Come early Friday, the crowds will again start lining up on Fourth Street for hours on end to taste Pliny the Younger, one of the most heralded beers in the world.
As they have for the past eight years, beer lovers from around the world will make the pilgrimage to Russian River Brewing Co. to savor the triple India Pale Ale, a citrus-focused hop bomb that packs a punch despite its balanced mouthfeel, with an alcohol level of 10.25 percent.
The beer — which is sold only two weeks every February — has burnished the reputation of Russian River Brewing as one of the best breweries in the United States. It has also helped make Russian River’s brewpub into the most popular tourist attraction in Santa Rosa, with almost 400,000 customers in 2017.
Indeed, the future appears bright for owners Vinnie and Natalie Cilurzo even as storm clouds gather over the nation’s craft beer sector, which has seen slowing growth, the closing of some notable breweries and layoffs.
The couple’s bullish outlook can be seen at a construction site almost 9 miles to the north of their downtown brewpub. There lies the future Russian River Brewing facility in Windsor, a more than $30 million project that will be part Disneyland, part Hofbräuhaus and an overall beer lover’s delight when it opens in the fall.
“It’s a legacy project,” said Vinnie Cilurzo as he and his wife walked through the site Tuesday. The facility is nearly 25 percent completed, with a major milepost coming in a few weeks when the rest of its German-manufactured brewing equipment leaves the factory headed to the Port of Stockton.
The new facility — an 85,000-square-foot building located on 10 acres — allows the Cilurzos to improve and update their customer service and brewing systems for the first time since they took over the business from Korbel Champagne Cellars in 2002, when the Guerneville winery got out of the beer business.

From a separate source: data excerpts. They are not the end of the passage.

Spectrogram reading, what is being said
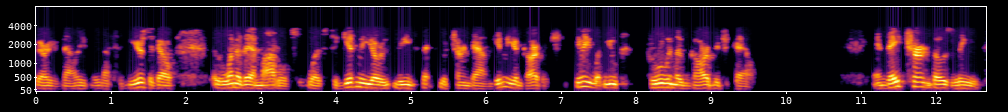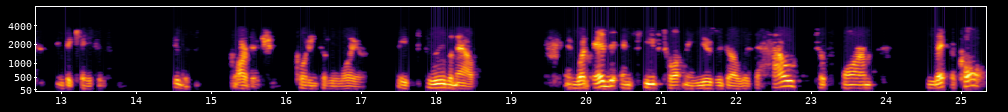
very valuable lesson. Years ago, one of their models was to give me your leads that were turned down. Give me your garbage. Give me what you threw in the garbage pail. And they turned those leads into cases. It was garbage, according to the lawyer. They threw them out. And what Ed and Steve taught me years ago was to how to farm le- calls.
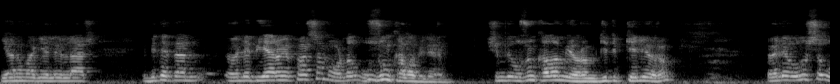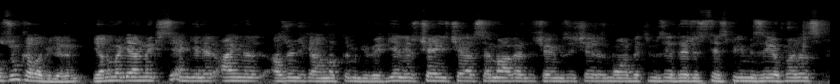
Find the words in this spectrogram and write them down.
yanıma gelirler. Bir de ben öyle bir yer yaparsam orada uzun kalabilirim. Şimdi uzun kalamıyorum, gidip geliyorum. Öyle olursa uzun kalabilirim. Yanıma gelmek isteyen gelir. Aynı az önceki anlattığım gibi gelir çay içer, semaverde çayımızı içeriz, muhabbetimizi ederiz, tesbihimizi yaparız.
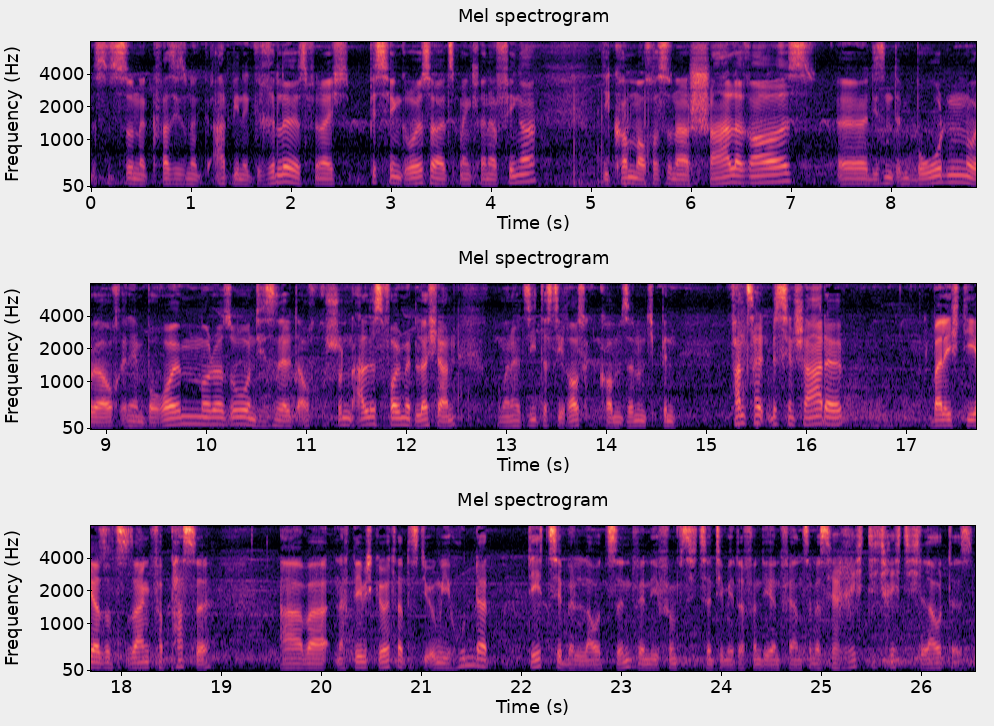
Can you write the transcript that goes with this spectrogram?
das ist so eine quasi so eine Art wie eine Grille, ist vielleicht ein bisschen größer als mein kleiner Finger. Die kommen auch aus so einer Schale raus. Äh, die sind im Boden oder auch in den Bäumen oder so und die sind halt auch schon alles voll mit Löchern, wo man halt sieht, dass die rausgekommen sind. Und ich bin, fand es halt ein bisschen schade, weil ich die ja sozusagen verpasse. Aber nachdem ich gehört habe, dass die irgendwie 100 Dezibel laut sind, wenn die 50 Zentimeter von dir entfernt sind, was ja richtig, richtig laut ist,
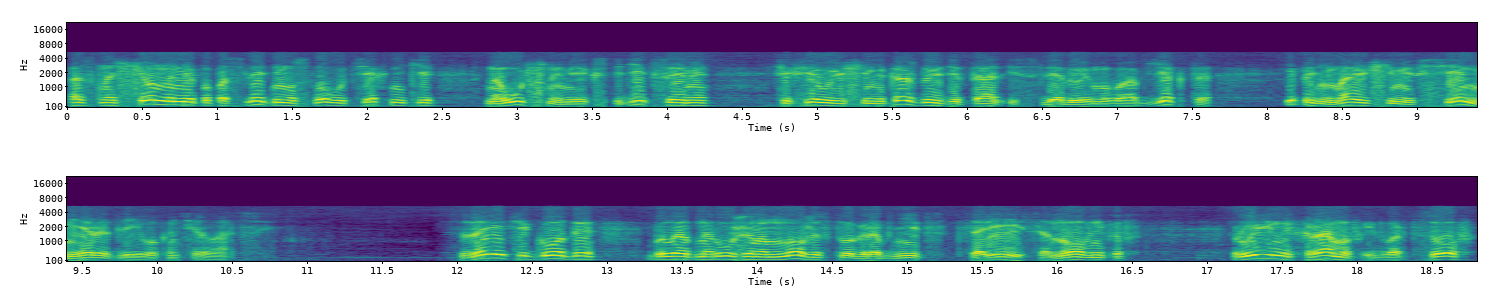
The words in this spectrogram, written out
оснащенными по последнему слову техники научными экспедициями, фиксирующими каждую деталь исследуемого объекта и принимающими все меры для его консервации. За эти годы было обнаружено множество гробниц царей и сановников, руины храмов и дворцов,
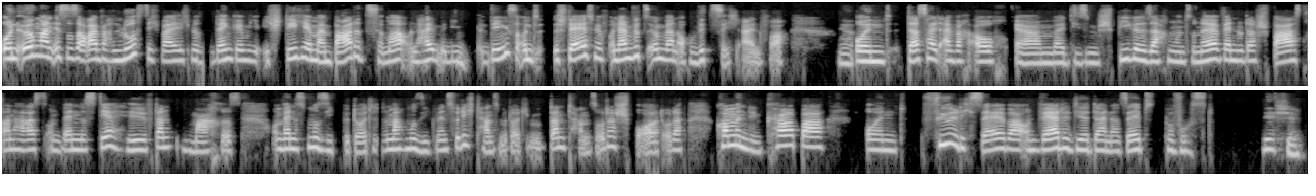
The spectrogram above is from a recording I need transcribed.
Und irgendwann ist es auch einfach lustig, weil ich mir denke, ich stehe hier in meinem Badezimmer und halte mir die Dings und stelle es mir und dann wird es irgendwann auch witzig einfach. Ja. Und das halt einfach auch ähm, bei diesem Spiegelsachen und so, ne, wenn du da Spaß dran hast und wenn es dir hilft, dann mach es. Und wenn es Musik bedeutet, dann mach Musik. Wenn es für dich Tanzen bedeutet, dann Tanz oder Sport oder komm in den Körper und fühl dich selber und werde dir deiner selbst bewusst. Sehr schön.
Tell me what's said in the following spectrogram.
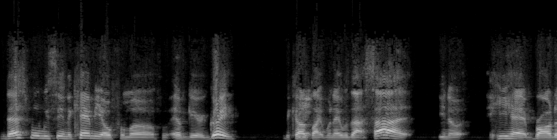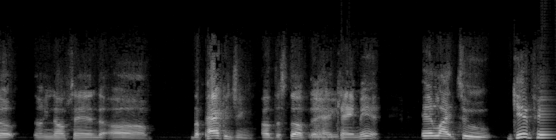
that's when we seen the cameo from uh from F. Gary Gray. Because yeah. like when they was outside, you know, he had brought up, you know what I'm saying, the uh the packaging of the stuff that mm-hmm. had came in, and like to give him,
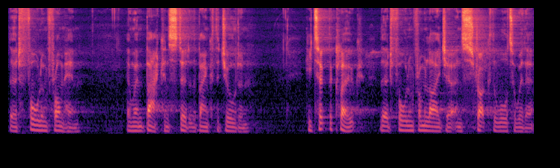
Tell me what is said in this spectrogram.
that had fallen from him and went back and stood at the bank of the Jordan. He took the cloak that had fallen from Elijah and struck the water with it.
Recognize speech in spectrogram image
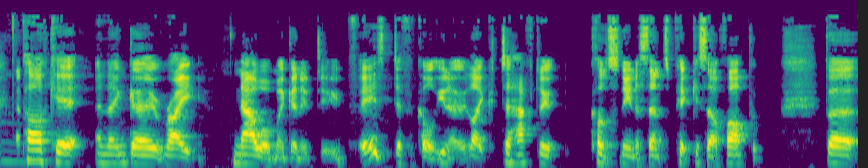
mm. park it, and then go, right, now what am I going to do? It is difficult, you know, like to have to constantly, in a sense, pick yourself up. But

They opened the brewpub in 2004 and it hasn’t expanded beyond its 135-customer capacity since some outdoor seating was added, leading to long lines at peak times during the weekends as well as short waits to enter its gift shop to pick up T-shirts or beer to go. Once inside, walking through the main barroom can have the feel of a crowded BART train.
Its main production facility, located just south of downtown, has a maximum capacity of 20,000 barrels annually and doesn’t have room to conduct tours for the disappointed fans who call requesting such visits.
The couple, both Generation Xers in their late 40s, were looking for a place to own the land and dream up a brewery that would serve the beers they have always wanted to make. They want to provide a customer experience that could rival and even surpass a few breweries they admire, such as the Sierra Nevada Brewing Co. and New Belgium Brewing Co. plants near Asheville, North Carolina. There is an added bonus: longtime customers who have shied away from visiting the downtown Santa Rosa brewpub because of the crowds can now get their bar back as the tourists are likely to flock to Windsor.
The Cilurzos proudly proclaim their independence in an era of buyouts by private equity groups and foreign brewers, including the full acquisition last year of Lagunitas Brewing Co. of Petaluma by Heineken International. It compliments a campaign by the Brewers Association, which represents independent craft brewers, to put a seal on its members’ bottles to let consumers know they are not drinking a product from a major corporation.